Work required ▸ From the line containing "Could you check" through the last line of the listing, output each line exactly as it stands. Omit pictures.

Records to process ▸
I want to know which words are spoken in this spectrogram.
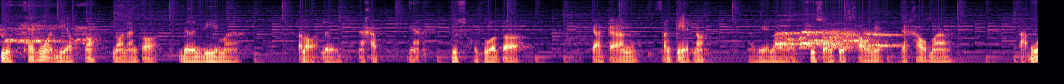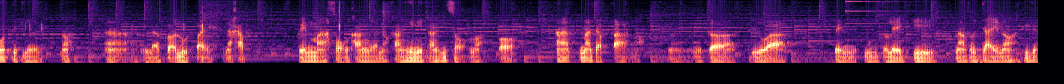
หลุดแค่งวดเดียวเนาะนอกนั้นก็ เดินดีมาตลอดเลยนะครับเนี่ยชุดสองตัวก็จากการสังเกตเนาะเวลาชุดสองตัวเข้าเนี่ยจะเข้ามาสามงวดติดเลยเนาะอ่าแล้วก็หลุดไปนะครับ เป็นมาสองครั้งแล้วเนาะครั้งที่นี้ครั้งที่สองเนาะก็น่าน่าจับตาเนาะอ่านี่ก็ถือว่าเป็นกลุ่มตัวเลขที่น่าสนใจเนาะที่จะ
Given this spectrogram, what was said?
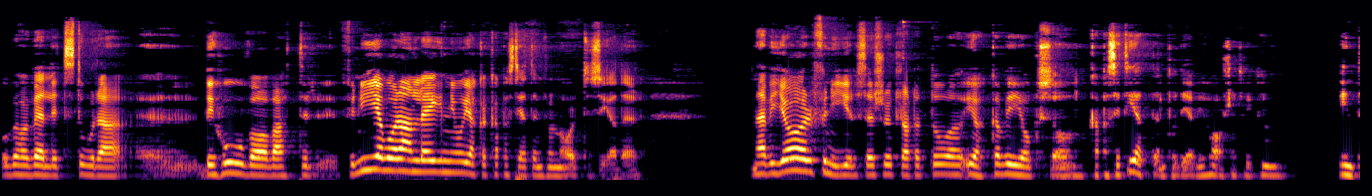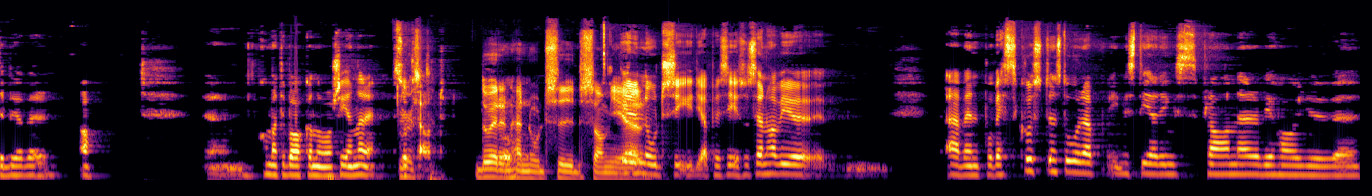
Och vi har väldigt stora eh, behov av att förnya vår anläggning och öka kapaciteten från norr till söder. När vi gör förnyelser så är det klart att då ökar vi också kapaciteten på det vi har så att vi kan, inte behöver ja, ehm, komma tillbaka några år senare såklart. Då är det den här nord-syd som ger... Det är nord-syd, ja precis. Och sen har vi ju eh, även på västkusten stora investeringsplaner. Vi har ju eh,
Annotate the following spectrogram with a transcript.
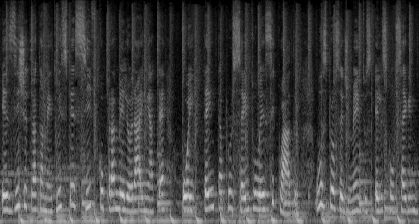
existe tratamento específico para melhorar em até 80% esse quadro. Os procedimentos eles conseguem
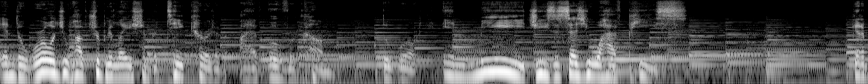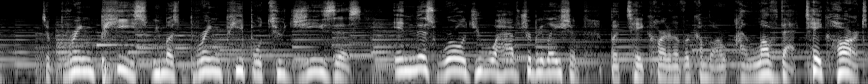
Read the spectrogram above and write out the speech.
In the world you have tribulation, but take courage, I have overcome the world. In me, Jesus says you will have peace. You gotta to bring peace, we must bring people to Jesus. In this world, you will have tribulation, but take heart, I've overcome the world. I love that. Take heart,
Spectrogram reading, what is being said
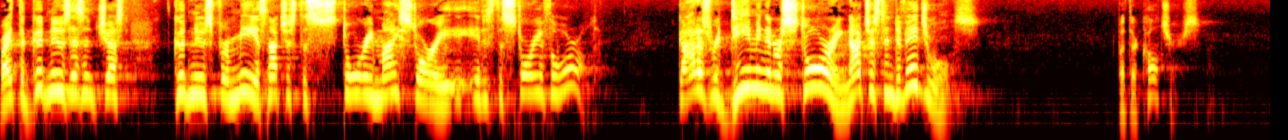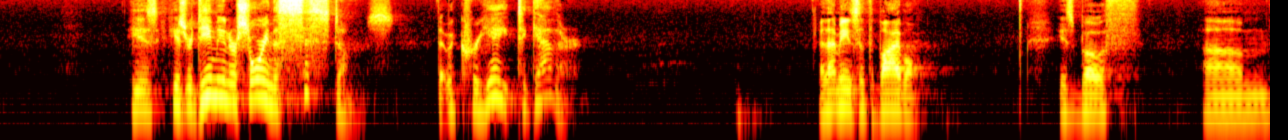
right? The good news isn't just good news for me. It's not just the story, my story, it is the story of the world. God is redeeming and restoring not just individuals, but their cultures. He is, he is redeeming and restoring the systems that we create together. And that means that the Bible is both, um,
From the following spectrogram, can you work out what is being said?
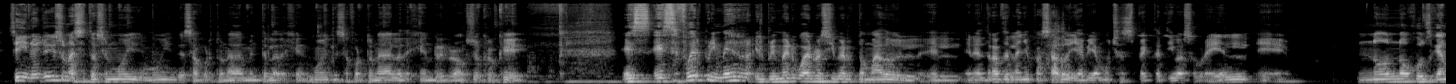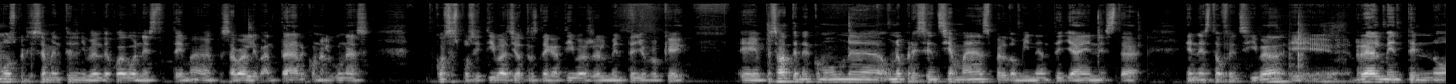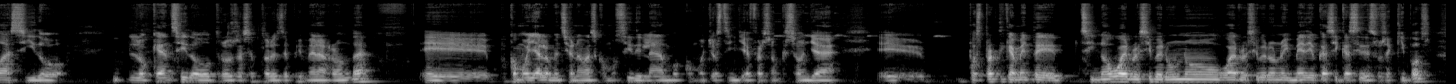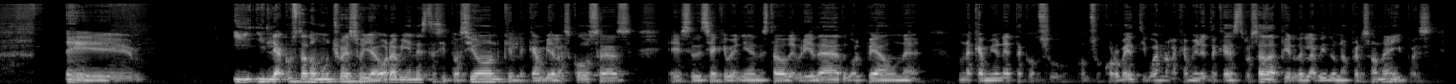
Sí, no, yo hice una situación muy, muy desafortunadamente la de muy desafortunada la de Henry Rocks. Yo creo que es, fue el primer, el primer wide receiver tomado en el draft del año pasado y había muchas expectativas sobre él. Eh, no, no juzgamos precisamente el nivel de juego en este tema. Empezaba a levantar con algunas cosas positivas y otras negativas. Realmente yo creo que eh, empezaba a tener como una, presencia más predominante ya en esta, en esta ofensiva. Eh, realmente no ha sido lo que han sido otros receptores de primera ronda. Eh, como ya lo mencionabas, como CeeDee Lamb o como Justin Jefferson, que son ya pues prácticamente, si no wide receiver uno, wide receiver uno y medio casi casi de sus equipos. Eh, y, le ha costado mucho eso y ahora viene esta situación que le cambia las cosas. Eh, se decía que venía en estado de ebriedad, golpea una, una camioneta con su, con su Corvette y bueno, la camioneta queda destrozada, pierde la vida una persona y pues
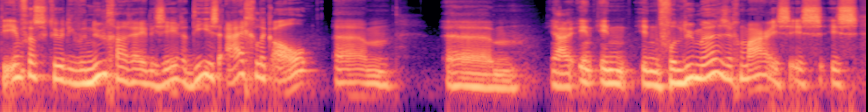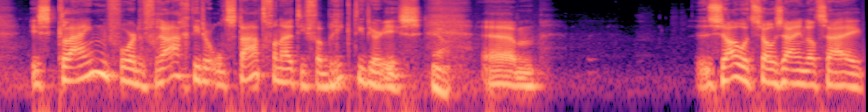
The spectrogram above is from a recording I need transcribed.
die infrastructuur die we nu gaan realiseren, die is eigenlijk al um, um, ja, in, in, in volume, zeg maar, is, is, is, is klein voor de vraag die er ontstaat vanuit die fabriek die er is. Ja. Ehm, zou het zo zijn dat zij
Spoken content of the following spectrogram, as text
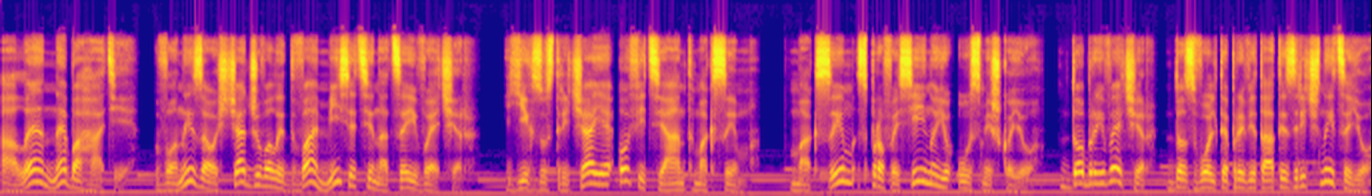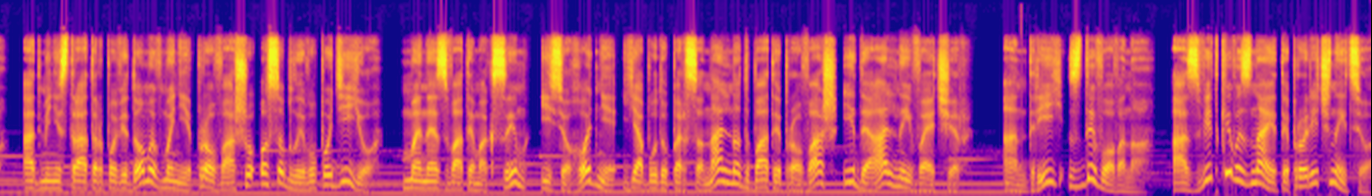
але не багаті. Вони заощаджували два місяці на цей вечір. Їх зустрічає офіціант Максим. Максим з професійною усмішкою. Добрий вечір. Дозвольте привітати з річницею. Адміністратор повідомив мені про вашу особливу подію. Мене звати Максим, і сьогодні я буду персонально дбати про ваш ідеальний вечір. Андрій здивовано. А звідки ви знаєте про річницю?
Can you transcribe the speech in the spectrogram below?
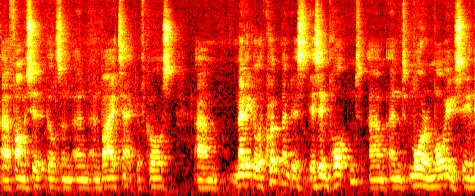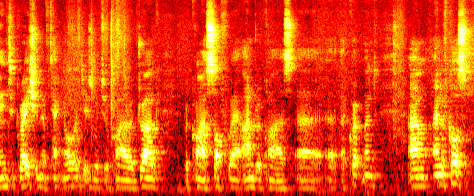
uh, pharmaceuticals and, and, and biotech, of course, um, medical equipment is, is important, um, and more and more you see an integration of technologies which require a drug, require software, and requires uh, equipment. And of course,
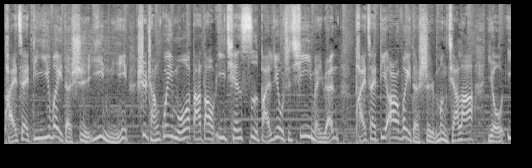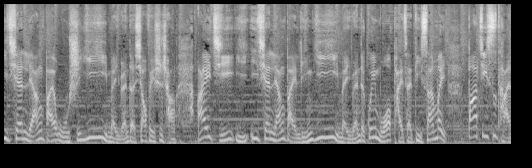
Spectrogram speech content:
排在第一位的是印尼，市场规模达到一千四百六十七亿美元；排在第二位的是孟加拉，有一千两百五十一亿美元的消费市场；埃及以一千两百零一亿美元的规模排在第三位；巴基斯坦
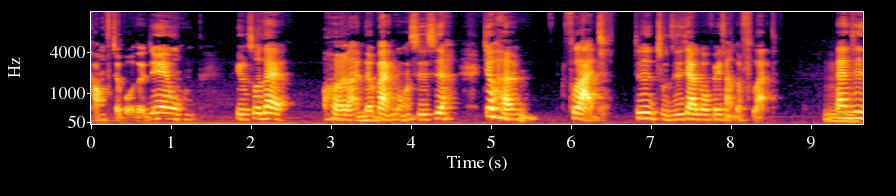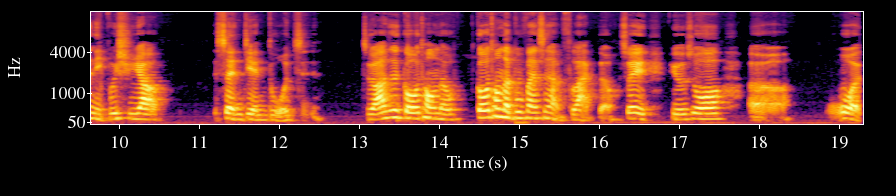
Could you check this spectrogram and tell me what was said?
comfortable 的，因为我们比如说在荷兰的办公室是就很 flat，就是组织架构非常的 flat，但是你不需要身兼多职，主要是沟通的沟通的部分是很 flat 的。所以比如说呃，我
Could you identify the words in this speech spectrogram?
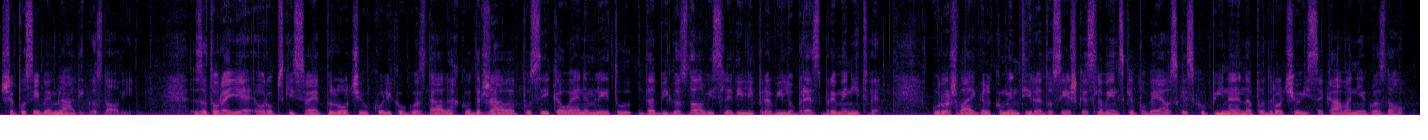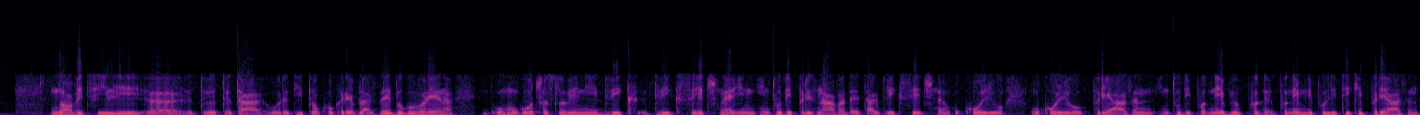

Answer ▸
Could you check this spectrogram and tell me what was said?
comfortable 的，因为我们比如说在荷兰的办公室是就很 flat，就是组织架构非常的 flat，但是你不需要身兼多职，主要是沟通的沟通的部分是很 flat 的。所以比如说呃，我
Could you identify the words in this speech spectrogram?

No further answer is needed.